The Raven Row contemporary art exhibition centre in east London has brought the Ulm design model to life in its latest exhibition, The Ulm Model. The exhibition, designed by London practice David Kohn Architects, has been curated by Camberwell Fine Art Lecturer Peter Kapos and is now open to the public until 18 December 2016.
The Ulm School of Design was one of the most progressive institutions for teaching design and environmental design during the 1950’s and 1960’s. The school considered itself an experimental institution shaped by innovation and change: where new approaches in design were explored and put into practice by weaving a multidisciplinary context that included subjects like sociology, psychology, politics, economics, philosophy and systems-thinking integrated with aesthetics and technology.
The school began in 1953 in Ulm, Southern Germany, as a continuation of the Bauhaus approach to design. In 1957 it moved away from a foundation in art towards a methodology that emphasised science and society; a structure embodying both scientific-based and intuitive-based thinking.
It was this use of experimental pedagogy and new approaches to design that created strong relations with industry. Among the most successful was audio equipment for the company Braun, corporate identity for the German airline Lufthansa and elevated trains for Railroad Hamburg.
We talked to Peter about his experience as a curator of this exhibition:
“The exhibition has been in preparation for a couple of years, so the experience has been quite varied. It involved two trips to the HfG archive in Ulm and one to the Braun archive in Kronberg. I’ve been studying this material for the best part of a decade now, and having an opportunity to spend so much time in the archives was extraordinary, given that until then I had only experienced the objects as photographs.
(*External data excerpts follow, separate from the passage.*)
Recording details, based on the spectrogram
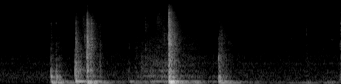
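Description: A household drawer is pulled open, giving a short run of close wooden thunks and knocks with a sharper bump in the middle, no talking over it.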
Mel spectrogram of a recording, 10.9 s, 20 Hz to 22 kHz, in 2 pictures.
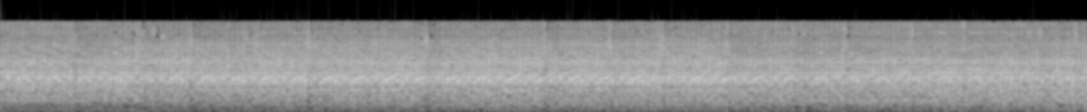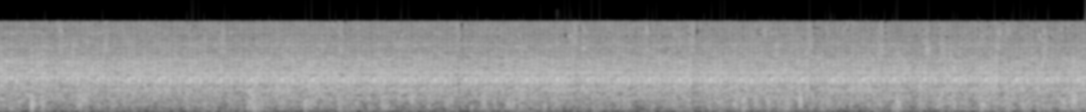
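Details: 1991.5 Dodge Cummins diesel idling: hissy uneven clatter with rough rhythmic knock about three to four beats a second, tensioner visibly bucking; noise disappears as rpm rises.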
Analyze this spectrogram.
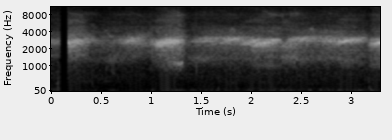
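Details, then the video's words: Frogs singing outside in the evening as rain begins: a dense, continuous chorus of high buzzy trills with overlapping callers and swelling, pulsing loudness. "je sais pas si vous entendez les grenouilles qui chantent"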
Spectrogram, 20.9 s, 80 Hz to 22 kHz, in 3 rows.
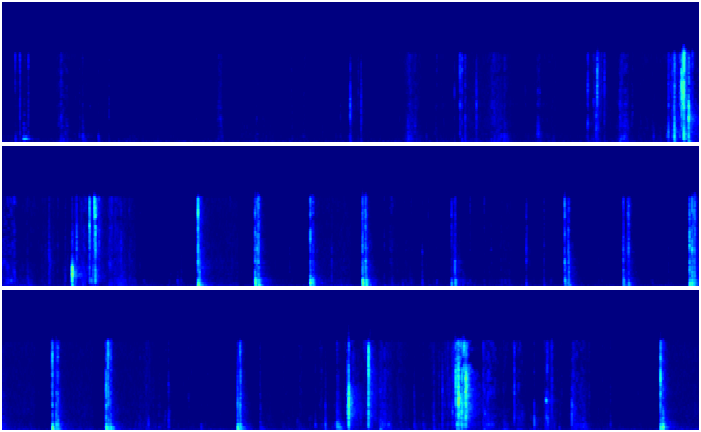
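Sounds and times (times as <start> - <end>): slime squishing with sticky clicks: 0.0 - 1.2, 3.2 - 20.9
slime crackling: 5.8 - 10.8, 11.4 - 20.9.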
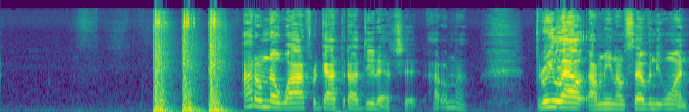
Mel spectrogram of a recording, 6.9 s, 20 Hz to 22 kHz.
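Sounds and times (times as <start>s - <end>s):
heavy pounding on a front door: 1.5s - 2.4s
speech: 2.4s - 6.8s.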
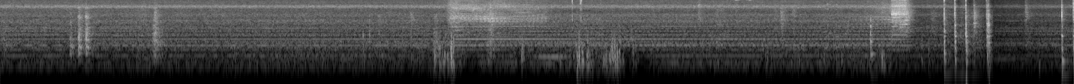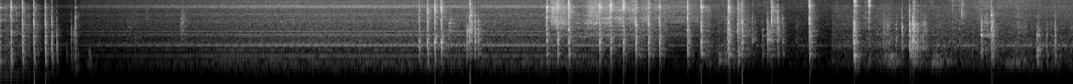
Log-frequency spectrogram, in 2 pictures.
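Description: Woodworking power tool motor running with a steady hum, under frequent sharp knocks and clatter of wood, in clusters about twelve seconds in and again from about twenty seconds on.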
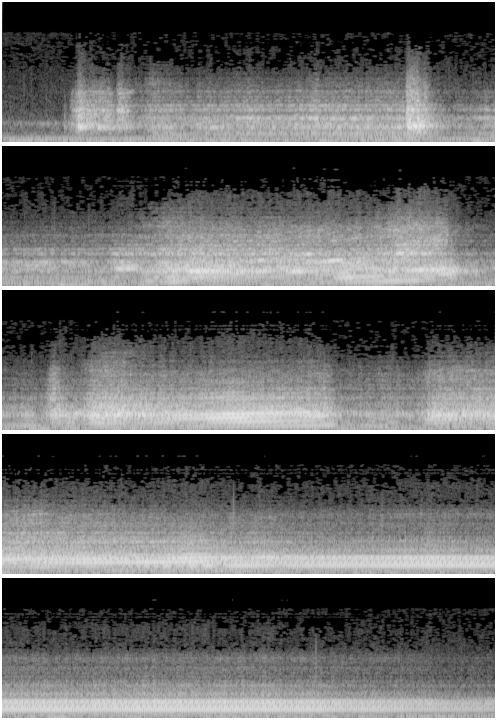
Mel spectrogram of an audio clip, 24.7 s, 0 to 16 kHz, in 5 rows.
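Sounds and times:
car engine revving and pulling away in the early morning: 0.6 - 24.6.

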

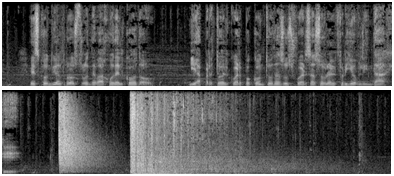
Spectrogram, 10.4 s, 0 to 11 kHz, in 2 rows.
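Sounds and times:
speech: 0.4 - 5.6
sharp gunshot: 6.0 - 8.4
powerful explosion with deep roar and rumble: 6.9 - 9.2.

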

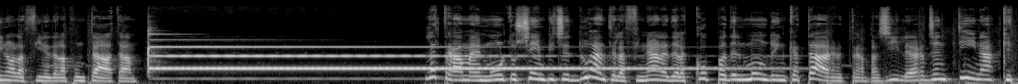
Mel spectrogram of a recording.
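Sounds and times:
speech: 0.0 - 1.5, 4.4 - 10.1
bell ringing: 1.5 - 8.3.

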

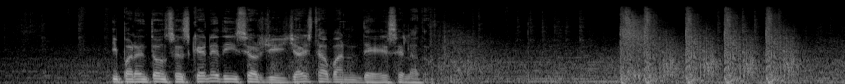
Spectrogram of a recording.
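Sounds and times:
speech: 1.1 - 4.8
gunshots: 6.2 - 8.2.

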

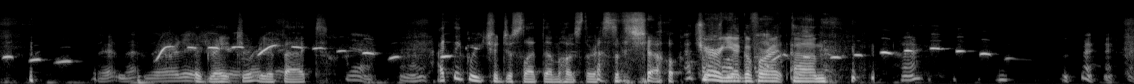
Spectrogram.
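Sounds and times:
person whistling a short bright video game tune: 0.0 - 0.8, 1.4 - 4.9, 7.1 - 10.2
speech: 1.0 - 9.2
laughter: 2.0 - 9.2, 10.6 - 11.3.

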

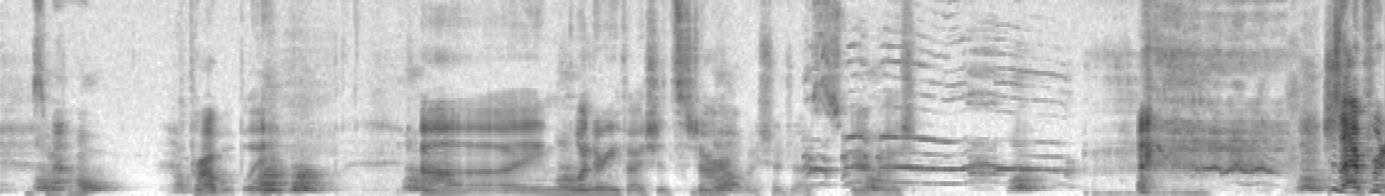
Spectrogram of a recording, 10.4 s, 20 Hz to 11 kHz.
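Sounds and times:
speech: 0.2 - 0.8, 1.4 - 2.4, 3.2 - 7.0, 10.1 - 10.3
dogs barking and howling: 0.2 - 3.3, 4.1 - 4.5, 5.3 - 8.2, 9.6 - 10.2
laughter: 8.3 - 9.8.

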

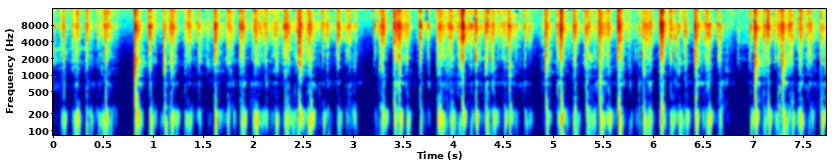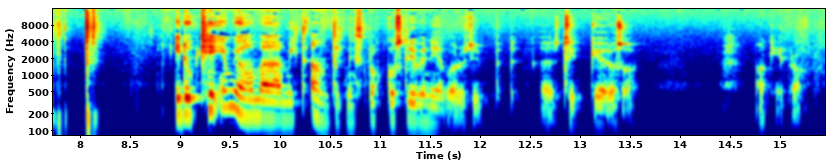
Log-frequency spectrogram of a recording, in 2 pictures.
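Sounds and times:
computer keyboard typing: 0.0 - 8.2
speech: 9.0 - 13.6, 14.8 - 15.4.

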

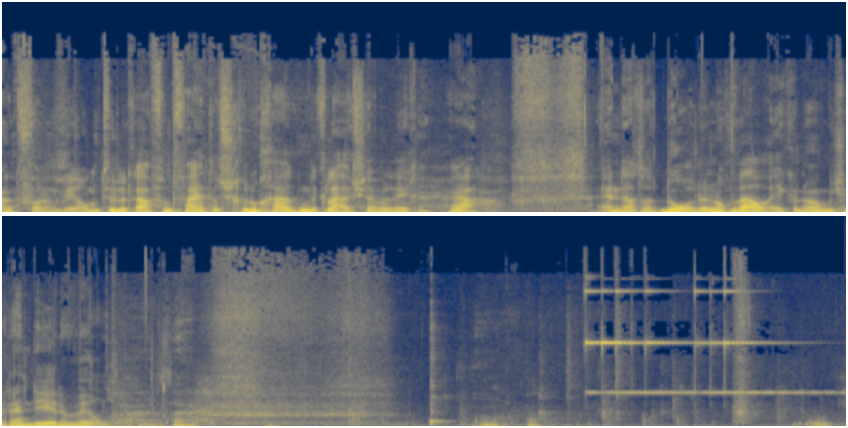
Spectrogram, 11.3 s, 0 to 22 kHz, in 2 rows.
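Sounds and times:
speech: 0.0 - 7.2
burst of noisy hiss: 0.0 - 9.2
bright bell ringing: 9.5 - 11.2.

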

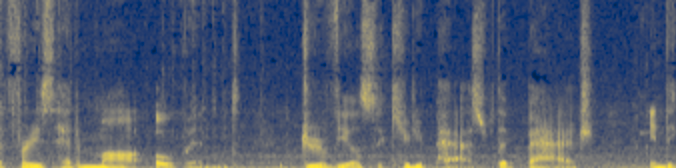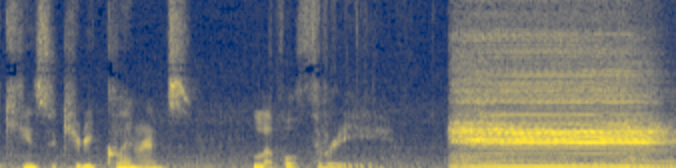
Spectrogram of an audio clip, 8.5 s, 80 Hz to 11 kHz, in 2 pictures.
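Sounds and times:
speech: 0.0 - 7.4
loud harsh buzzing alarm: 7.0 - 8.4.

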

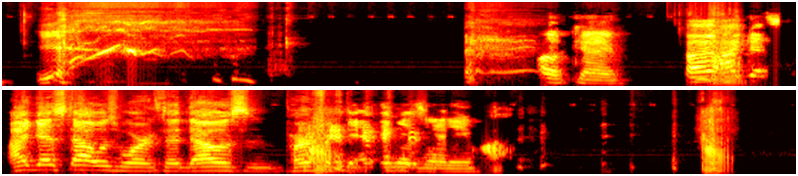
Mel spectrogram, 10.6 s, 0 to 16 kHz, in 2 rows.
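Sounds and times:
speech: 0.1 - 0.7, 3.6 - 9.0
laughter: 0.3 - 1.8, 3.1 - 3.6, 7.3 - 10.0
fart-like raspberry blown with the mouth: 9.8 - 10.2.

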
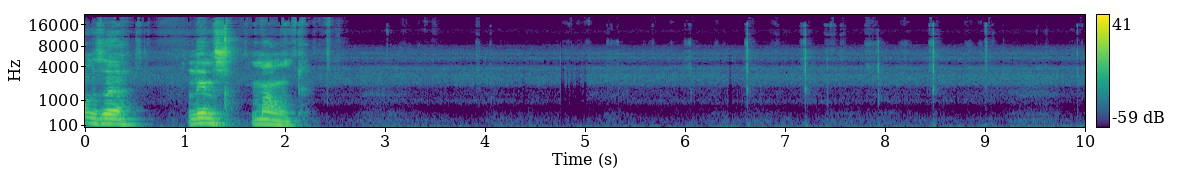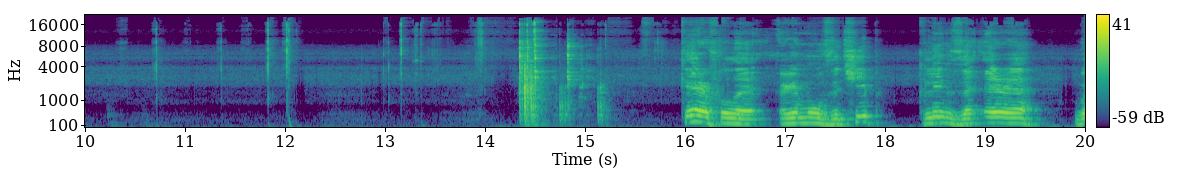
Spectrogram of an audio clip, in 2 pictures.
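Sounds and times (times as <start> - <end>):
metal objects clattering: 14.4 - 15.3.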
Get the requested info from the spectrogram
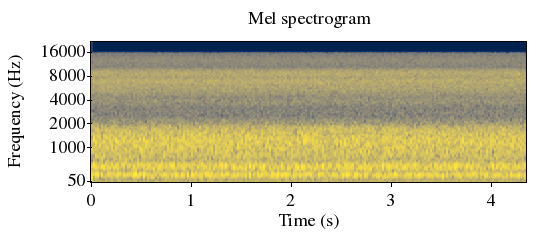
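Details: Spring 2024 swarm of Japanese honeybees: an unbroken, thick buzzing drone of countless wings, even in loudness throughout with no other sounds standing out.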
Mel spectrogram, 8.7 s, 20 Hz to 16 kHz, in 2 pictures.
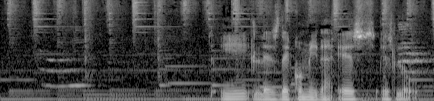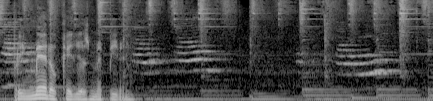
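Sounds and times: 
cat meowing to be fed: 0.4 - 0.9, 4.0 - 5.0, 5.6 - 6.7, 7.3 - 8.6
speech: 2.2 - 5.8.

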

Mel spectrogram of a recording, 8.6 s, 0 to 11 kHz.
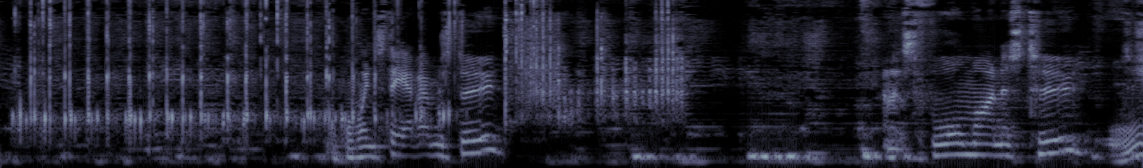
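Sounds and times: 
dice rolled to predict a football score clattering across a hard surface: 0.2 - 5.2
speech: 2.6 - 3.9, 6.7 - 8.5.

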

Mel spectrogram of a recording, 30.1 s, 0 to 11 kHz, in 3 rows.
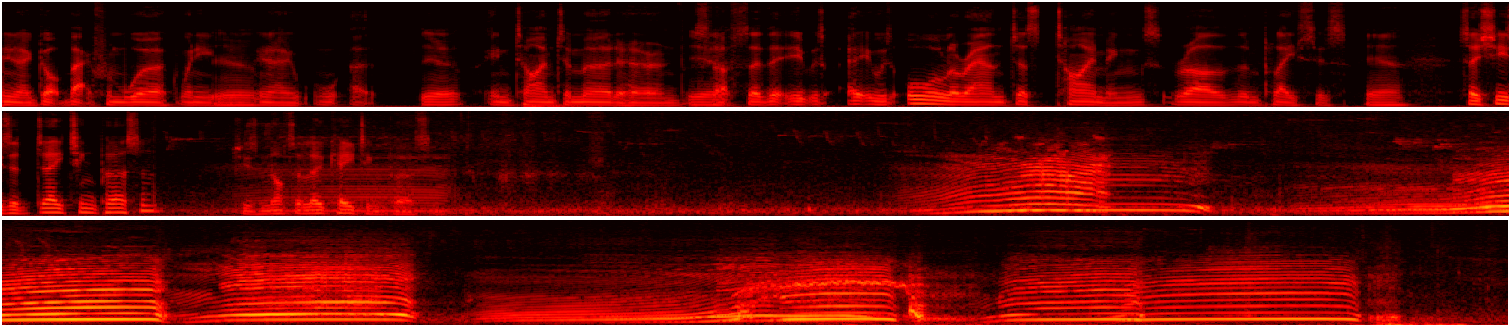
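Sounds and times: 
speech: 0.0 - 13.3
cattle mooing: 11.6 - 13.2, 16.0 - 29.4.

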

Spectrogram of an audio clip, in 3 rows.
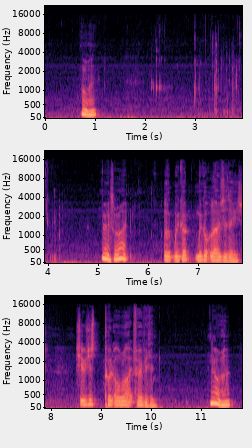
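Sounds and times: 
speech: 0.7 - 1.1, 5.1 - 5.7, 6.3 - 10.2, 11.2 - 11.7
lip smacks: 2.0 - 4.4
person sipping and tasting pink wine: 2.1 - 4.3.

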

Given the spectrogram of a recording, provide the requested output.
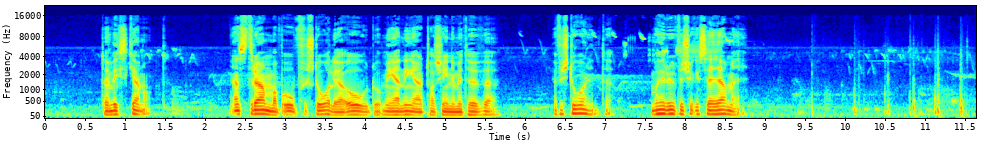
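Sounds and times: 
faint birdsong: 0.0 - 11.6
speech: 0.7 - 1.6, 2.3 - 5.8, 6.4 - 8.9
slow footsteps crunching over rough ground: 9.3 - 11.6.

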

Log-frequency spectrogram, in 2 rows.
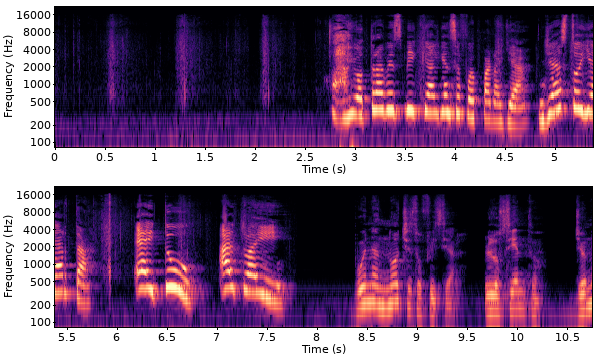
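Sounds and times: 
soft footsteps of someone approaching: 0.0 - 7.8
speech: 2.9 - 7.8, 8.4 - 10.7.

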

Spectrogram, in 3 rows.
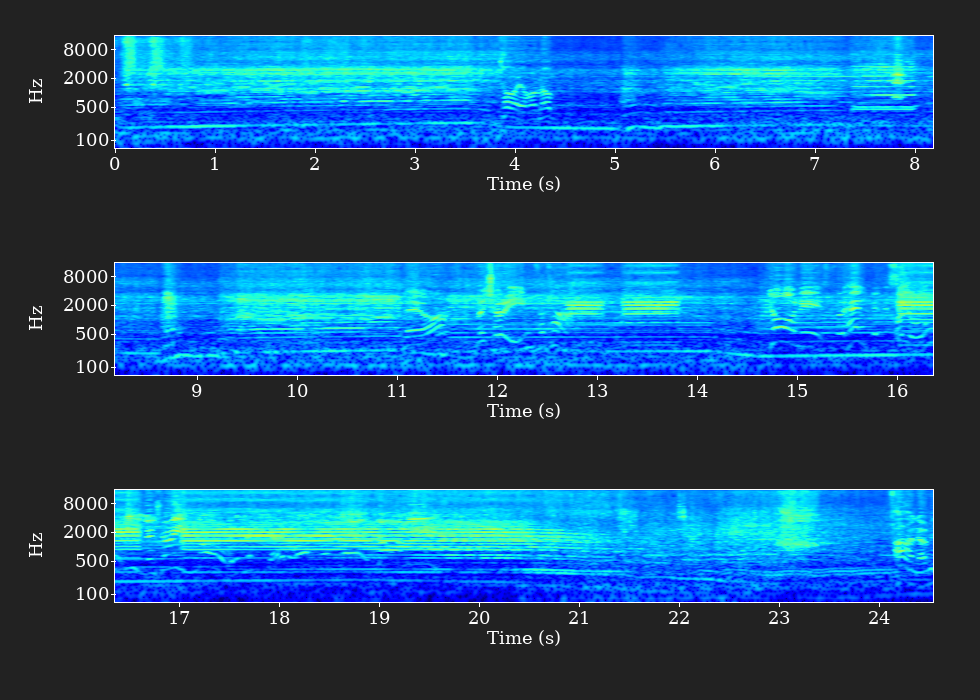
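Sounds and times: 
car engine roaring in a car chase: 0.0 - 24.5
car horn blaring: 6.8 - 8.2, 12.5 - 14.0, 15.9 - 21.2
voices: 10.8 - 22.4.

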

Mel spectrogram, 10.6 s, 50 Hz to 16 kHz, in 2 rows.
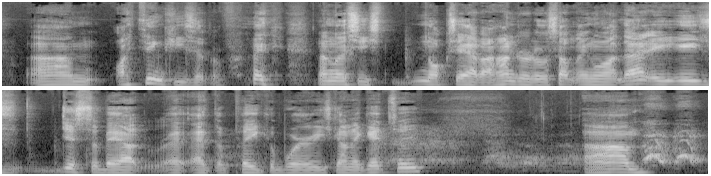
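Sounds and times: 
speech: 0.2 - 8.6, 9.6 - 10.3
dog barking and yelping excitedly: 8.1 - 10.5.

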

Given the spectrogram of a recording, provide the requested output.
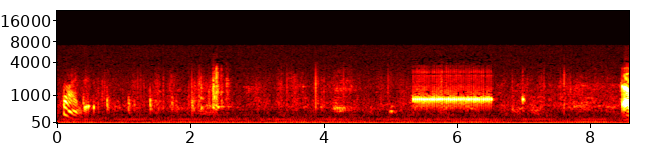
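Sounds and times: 
telephone in the back of a store ringing as a call is placed: 5.3 - 6.6.

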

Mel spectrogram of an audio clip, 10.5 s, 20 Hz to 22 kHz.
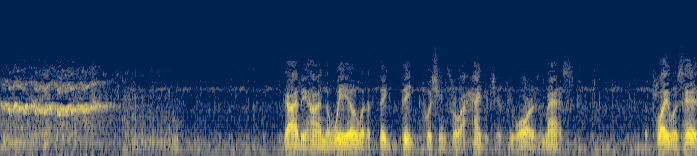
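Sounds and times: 
car tires screeching while skidding to a stop: 0.0 - 2.8
road noise: 0.0 - 8.4
speech: 4.2 - 8.7, 9.6 - 10.4.

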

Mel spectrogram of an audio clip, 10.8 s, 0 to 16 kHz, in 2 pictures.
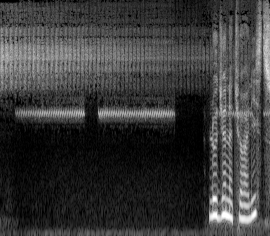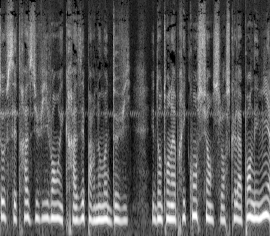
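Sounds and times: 
dense continuous hiss of other insects: 0.0 - 4.2
Italian crickets trilling: 0.0 - 10.7
speech: 4.2 - 10.7.

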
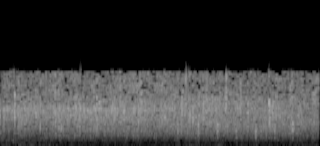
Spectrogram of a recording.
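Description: Arena audience applauding, a dense, even patter of many hands clapping.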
The Ulm archive is housed within the original school buildings, designed by Max Bill, which have recently been restored, so that was quite thrilling too.
Raven Row Gallery is an exceptional exhibition space in that it has the area and production budget of a public space, but with none of the associated curatorial constraints. This has allowed an unusual approach to the presentation of design materials, which are grouped neither thematically nor historically but on a more intuitive basis.”
“The thesis of the exhibition, which is not formally presented within the exhibition space, is that there was a subterranean connection between Ulm Design and Constructivism. This is explored in the exhibition through the selection objects and their arrangement within the gallery.
Ulm design is usually associated with a kind of design known as Functionalism. This emphasises the facts of an industrial object’s construction and operation – a kind of literalism. But my suggestion is that there is also a figural, or pictorial aspect to Functionalism through which a Utopian image is made by the articulation of elements. This is a Constructivist operation in the art historical sense of the term.
Many of the designers and their teachers would have been steeped in this stuff, particularly through their exposure to it at the Bauhaus. So, whilst speculative, this suggestion is not too wild. However, it is a little contentious because the Ulm School understood itself through a strong rejection of art, or of thinking of design as art. But I do think that, in the end, this Utopian picture making was also functional, in the same way as it had been for the Constructivists. Both believed, or felt, that Utopian images were practically necessary as political acts. You can’t get from the way things are in the present to a better state of things without a practical horizon, something that is to be realised.”
The Ulm Model exhibition features a range of original objects from The Ulm School from 1953 to 1968. The display includes students’ drawings, models and products, radiographs and weighing machines to traffic lights, petrol cans, bed frames and kitchenware. The exhibition gathers and correlates objects designed for diverse industries at HfG Ulm. Including Braun GmbH remaining units of their iconic D 55 display structure, designed at the school in 1955 to exhibit its modernist reinvention of Braun’s audio set.
Cover photo by Wolfgang Siol Courtesy HfG-Archiv / Ulmer Museum – TC 100. Stacking catering service Manufacturer: Rosenthal AG 1959, Product Design, diploma work. Student: Hans (Nick) Roericht